The Court of Appeal affirmed the decision of the Superior Court, holding that Mr. St-Hilaire had not been constructively dismissed.
According to the criteria laid down by the Supreme Court of Canada, constructive dismissal involves [translation] “1) a unilateral decision by the employer, 2) a substantial change or changes to the essential terms of the employment contract, 3) the employee’s refusal of the changes, and 4) the employee’s departure.”2 These criteria are assessed from the perspective of a reasonable person placed in the same situation.3
In the context of the transaction in this case, the change in the title of Mr. St-Hilaire’s position from vice-president, business development to vice-president, infrastructure equipment sales did not amount to a substantial change in his employment conditions nor a demotion, but rather a change in the organization of the business, which was within the management rights of Nexxlink.
With respect to the changes alleged by Mr. St-Hilaire to his responsibilities and target market, these were only fears.
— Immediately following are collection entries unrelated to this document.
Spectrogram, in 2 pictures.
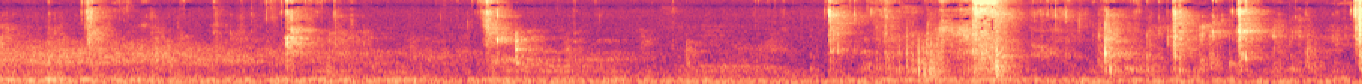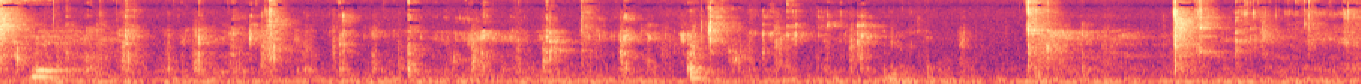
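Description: A person eating: chewing and biting boiled corn on the cob and shrimp, with scattered wet mouth clicks over a steady low hum.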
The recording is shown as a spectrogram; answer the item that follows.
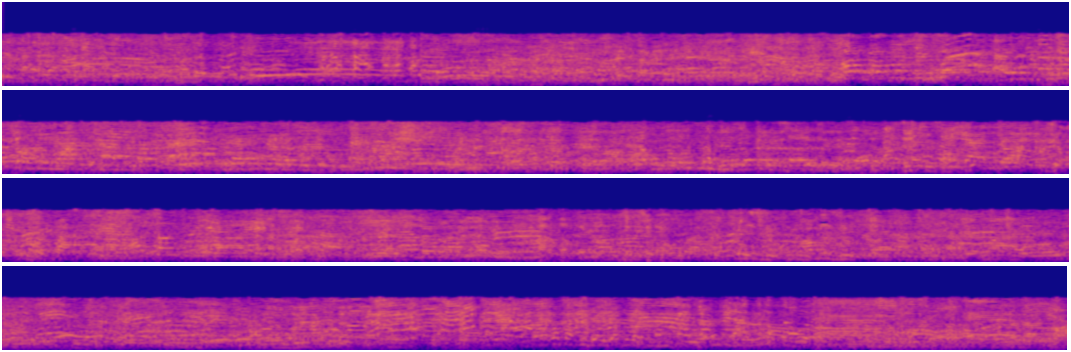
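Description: A crowd of many people talking at once: steady overlapping chatter in which no single voice stands out.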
In the context of a business acquisition, some of the senior executives’ duties may be changed or clarifi ed over time: [translation] “a period of uncertainty or adjustment is entirely foreseeable”. According to the Court, a reasonable person placed in the same context as Mr. St-Hilaire could have foreseen that he would have retained his client accounts, and that various opportunities could be expected within the new business.
With regard to Mr. St-Hilaire’s compensation, it consisted primarily of a base salary of $170,000, a $40,000 bonus plan, and 20,000 stock options at the time he started his employment.
Contrary to Mr. St-Hilaire’s allegations, the Court found that the criteria for awarding the annual bonus had not been substantially changed. Moreover, even if this had been the case, his employment contract expressly stated that the bonus plan could be changed simply upon the approval of the board of directors. As for the cancellation of the stock options, even if this could be considered to be a reduction in Mr. St-Hilaire’s compensation, he never complained about it before leaving the company. According to the Court, Mr. St-Hilaire undoubtedly did not feel that this was an essential condition.
In conclusion, the Court of Appeal found that Mr. St-Hilaire was aware of the role that was reserved for him in the new business. The structure he complained of was temporary and uncertain. In the context of this transaction, the allegations of constructive dismissal were ill founded.
The interest of this decision lies in the fact that it relativizes the concept of constructive dismissal in the specific context of a business acquisition, in addition to reiterating the principle that the structure of a business is not bound to remain static.